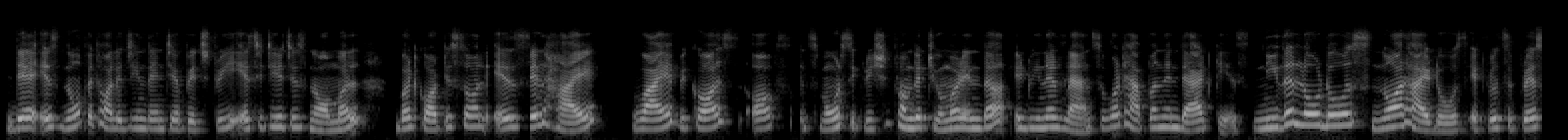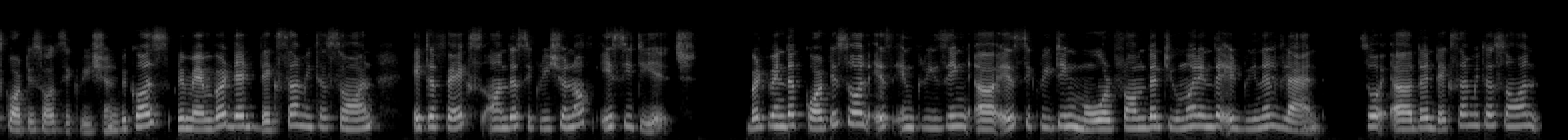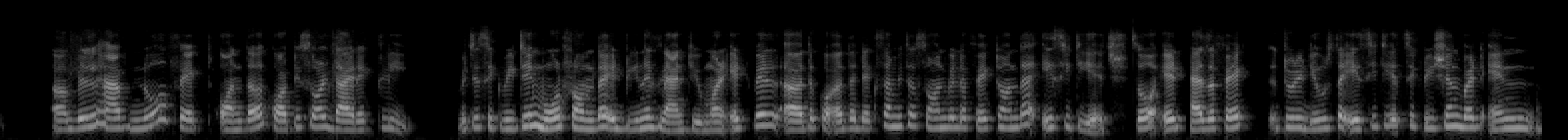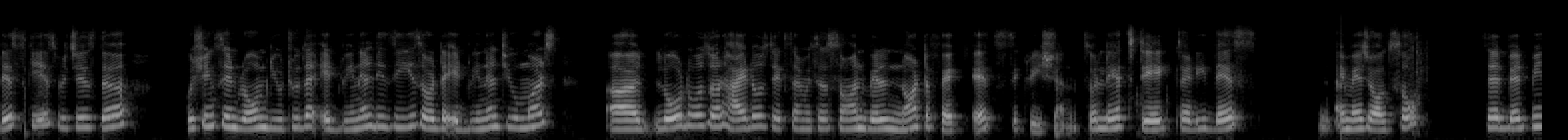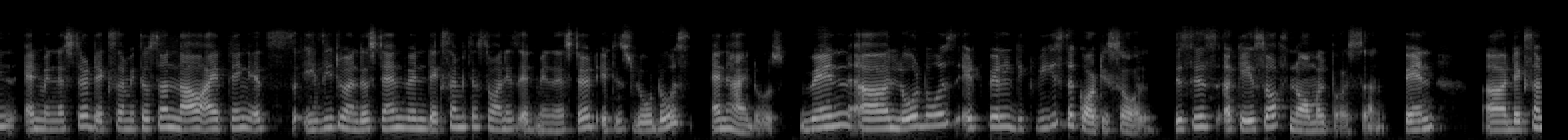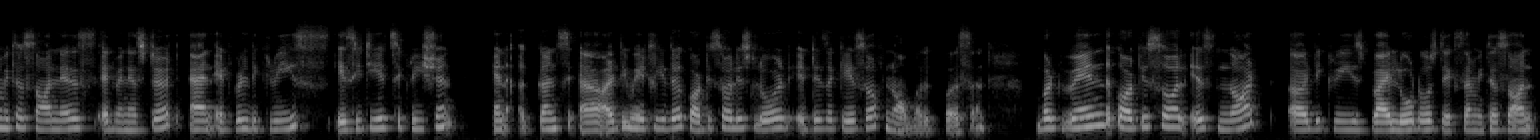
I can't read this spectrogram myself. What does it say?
There is no pathology in the anterior pituitary. ACTH is normal, but cortisol is still high why? Because of its more secretion from the tumor in the adrenal gland. So what happens in that case? Neither low dose nor high dose, it will suppress cortisol secretion because remember that dexamethasone, it affects on the secretion of ACTH. But when the cortisol is increasing, uh, is secreting more from the tumor in the adrenal gland, so uh, the dexamethasone uh, will have no effect on the cortisol directly which is secreting more from the adrenal gland tumor, it will uh, the uh, the dexamethasone will affect on the ACTH. So it has effect to reduce the ACTH secretion, but in this case, which is the Cushing syndrome due to the adrenal disease or the adrenal tumors, uh, low dose or high dose dexamethasone will not affect its secretion. So let's take study this image also said between administered dexamethasone. Now I think it's easy to understand when dexamethasone is administered, it is low dose and high dose. When uh, low dose, it will decrease the cortisol. This is a case of normal person. When uh, dexamethasone is administered and it will decrease ACTH secretion and uh, uh, ultimately the cortisol is lowered, it is a case of normal person. But when the cortisol is not uh, decreased by low dose dexamethasone,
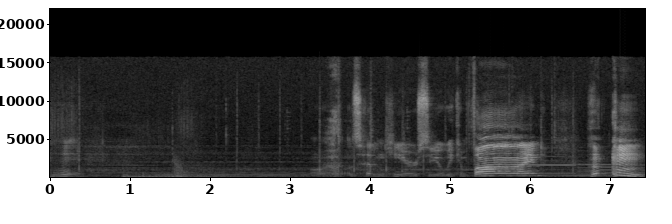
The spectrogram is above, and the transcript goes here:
Hmm. Let's head in here, see what we can find.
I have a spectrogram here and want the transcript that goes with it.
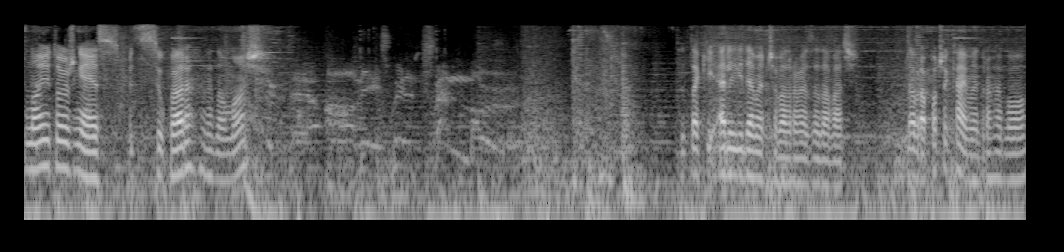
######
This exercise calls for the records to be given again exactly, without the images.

• TASK RESULT
I can't read this spectrogram myself. What does it say?
There is no pathology in the anterior pituitary. ACTH is normal, but cortisol is still high why? Because of its more secretion from the tumor in the adrenal gland. So what happens in that case? Neither low dose nor high dose, it will suppress cortisol secretion because remember that dexamethasone, it affects on the secretion of ACTH. But when the cortisol is increasing, uh, is secreting more from the tumor in the adrenal gland, so uh, the dexamethasone uh, will have no effect on the cortisol directly which is secreting more from the adrenal gland tumor, it will uh, the uh, the dexamethasone will affect on the ACTH. So it has effect to reduce the ACTH secretion, but in this case, which is the Cushing syndrome due to the adrenal disease or the adrenal tumors, uh, low dose or high dose dexamethasone will not affect its secretion. So let's take study this image also said between administered dexamethasone. Now I think it's easy to understand when dexamethasone is administered, it is low dose and high dose. When uh, low dose, it will decrease the cortisol. This is a case of normal person. When uh, dexamethasone is administered and it will decrease ACTH secretion and uh, uh, ultimately the cortisol is lowered, it is a case of normal person. But when the cortisol is not uh, decreased by low dose dexamethasone,
The spectrogram is above, and the transcript goes here:
Hmm. Let's head in here, see what we can find.
I have a spectrogram here and want the transcript that goes with it.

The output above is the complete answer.